Sod is essentially grass on demand. An ingenious idea, it’s a faster way of having an aesthetically pleasing lawn than laying seed. Sod is more reliable than seed in terms of the probability of it taking root. It also doesn’t require as much care as seed because its water requirements are lower.
It’s easy to see why any homeowner would want to buy sod for their new lawn instead of having to wait for the seed to take root and grow. There are pros and cons of both, of course, but if you want a lawn that looks vibrant and even immediately, sod represents an easier way of achieving this.
Convenience is often proportional to expense: the more convenient something is, the more expensive it is. As a result, sod is indeed much more expensive than grass seed.
So let’s say you’re a new homeowner with a lawn that is patchy and yellowing, and you’re tired of looking at its dreariness. How much can you expect to pay for having sod installed all over your yard? Let’s examine a few relevant factors that determine the overall cost of any sod project:
Type of Sod
The type of sod you choose for your yard will inevitably affect the overall price. If you buy it in large quantities from a sod farm or nursery, you could potentially get a discount. The cost ranges from approximately 30 to 50 cents per square foot, or about $3 to $5 per roll.
Fescue is one of the cheapest types of sod while Bermuda is one of the most expensive. Zoysia is only slightly less expensive than Bermuda, and St. Augustine is somewhere in the middle. These are not the only types of sod, but they give a good general impression of the variety of cost.
Turf prices do vary by species, region, nursery, and quantity purchased, so be sure to check in with your local turf farm to get a more accurate estimate for your project.
Climate and Region

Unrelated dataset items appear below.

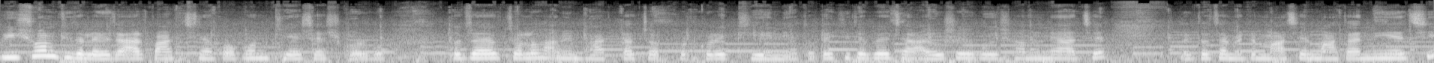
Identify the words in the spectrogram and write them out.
ভীষণ খিদে লেগেছে, আর পারছি না, কখন খেয়ে শেষ করব। তো যাই হোক, চলো আমি ভাতটা চটপট করে খেয়ে নিই। এতটাই খিদে পেয়েছে আয়ুষের ওই সামনে আছে। দেখতে পাচ্ছি, আমি একটা মাছের মাথা নিয়েছি।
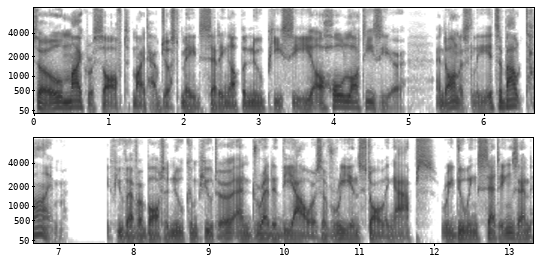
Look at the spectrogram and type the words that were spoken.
So Microsoft might have just made setting up a new PC a whole lot easier, and honestly, it's about time. If you've ever bought a new computer and dreaded the hours of reinstalling apps, redoing settings, and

The single most important factor when deciding what sod to buy is the climate of the region you live in. Some sods are known as cool grasses, and others are warm grasses. Some are suitable for a yard which gets a lot of sun, while others are only suitable for shady regions.
As a homeowner, the last thing you want to do is invest a large sum of money only to find that the grass isn’t the right type for the soil conditions and climate. Do as much research as you can about the best sod for your property before having it installed to avoid a yellowing, dying, or uneven sod lawn.
You might want to attempt sod installation yourself, but if you’re going to hire a professional, labor costs will be approximately $30 per hour. For larger projects, it might be best to hire the work out to make sure the sod is installed quickly to ensure the lawn’s health.
Assuming that no soil preparation is needed and you intend to use either nursery sod, Bermuda, or Blue Rye mix, the estimated cost of sod installation (including labor) is 80 cents per square foot.
The average lawn size all across America is one-fifth of an acre. When you convert this into square feet, it amounts to 8,712 square feet.
Thus, the cost of hiring a professional to cover an average-sized yard with sod is 0.8 (80 cents is 0.8 dollars) by 8,712. This amounts to $6,969.60. Thus, it is accurate to assume that having a yard of this size installed will cost around $7000.
Our acreage calculator can help estimate the size of your lawn to help get a more precise estimate.
Note: Your project may not cost nearly this much, depending on the coverage you require. You might have an average-sized yard that only needs sod installation on a small section, for example. Use our sod calculator to estimate how much you will need.
Maintenance Tip for New Sod
Once you’ve installed the sod, there is one tip that every homeowner should remember. During the first few days and weeks, you should avoid foot traffic on it. It is somewhat fragile until it settles in and the roots develop, so it’s best to be extremely gentle with it in the beginning.